Abstract text The Swarm mission provides thermosphere density observations derived from the GPS receiver data for all three satellites and, as a separate data product, from the accelerometer data for the Swarm A and C satellites. Deriving thermosphere density observations requires the isolation of the aerodynamic acceleration by reducing the radiation pressure acceleration from the non-gravitational acceleration. Uncertainties in the radiation pressure modelling represent a significant error source at altitudes above 450 km, in particular when solar activity is low. Since the Swarm satellites spent several years at such high altitudes during periods of very low solar activity, improvements in radiation pressure modelling are expected to yield a substantially higher accuracy of the thermosphere density observations, in particular for the higher-flying Swarm B satellite.

In order to improve the radiation pressure modelling, it is crucial to account for the detailed geometry and the thermal radiation of the satellites. The former is achieved by augmenting the high-fidelity geometry model of the Swarm satellites with the thermo-optical properties of the surface materials. The augmented geometry models are then analysed using ray-tracing techniques to account for shadowing and multiple reflections (diffuse and specular), which is not the case for commonly used methods based on panel models. Another important factor which we want to address in this study is the sensitivity of the thermosphere density observations to errors in thermo-optical surface properties, i.e. errors in the coefficients for specular and diffuse reflection, and absorption, which are not accurately known and might change over time due to aging effects of the surface materials.

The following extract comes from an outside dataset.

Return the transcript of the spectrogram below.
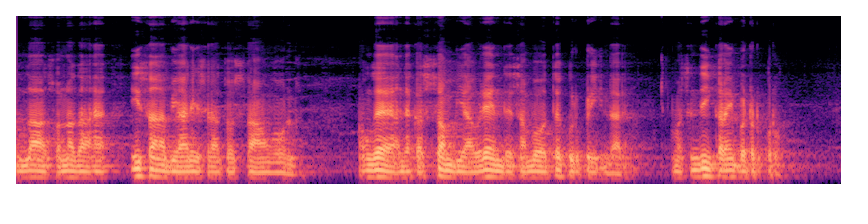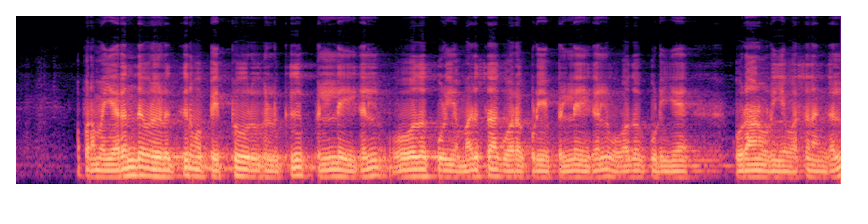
அல்லாஹ் சொன்னதாக ஈசா நபி அலி சலாத்து வஸ்லாம் அவங்க அவங்க அந்த கஸ்தாம்பியாவிலே இந்த சம்பவத்தை குறிப்பிடுகின்றார். நம்ம சிந்திக்க கடமைப்பட்டிருக்கிறோம் அப்போ நம்ம இறந்தவர்களுக்கு நம்ம பெற்றோர்களுக்கு பிள்ளைகள் ஓதக்கூடிய மருசாக வரக்கூடிய பிள்ளைகள் ஓதக்கூடிய குரானுடைய வசனங்கள்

The thermal radiation can be calculated directly using the in-situ measurements from thermistors that monitor the temperature in a number of locations on the outer surfaces of the satellites. Whilst this is expected to give the most accurate results, it also offers the opportunity to optimize a recently developed thermal model of the satellite. The model consists of a set of panels that heat up by absorbing incoming radiation and cool down by emitting radiation. It can be optimized by adjusting its control parameters, which are the heat capacitance of the panels, the thermal conductance towards the inner satellite, and the internal heat generation from the electronics, batteries, etc. Such an optimised thermal model is expected to provide valuable insights for other missions, such as the CHAMP, GRACE, and GRACE-FO missions, for which thermistor measurements are not publicly available. While the positive effect on density observations is most pronounced at higher altitudes, we anticipate that at lower altitudes crosswind observations will benefit.

In our presentation, we will show how to improve the radiation pressure modelling by (1) using the detailed geometry model of the Swarm satellites and (2) accounting for the thermal radiation. Further, we will determine the impact of radiation pressure mismodelling on the thermosphere density observations. This analysis could help resolve critical issues such as errors in Swarm B data (manifested by negative density observations), which are currently addressed by providing extra information about the orbit-mean density. Additionally, other missions such as CHAMP, GRACE, and GRACE-FO could benefit from a knowledge transfer, which will make a significant portion of the thermosphere observations more reliable.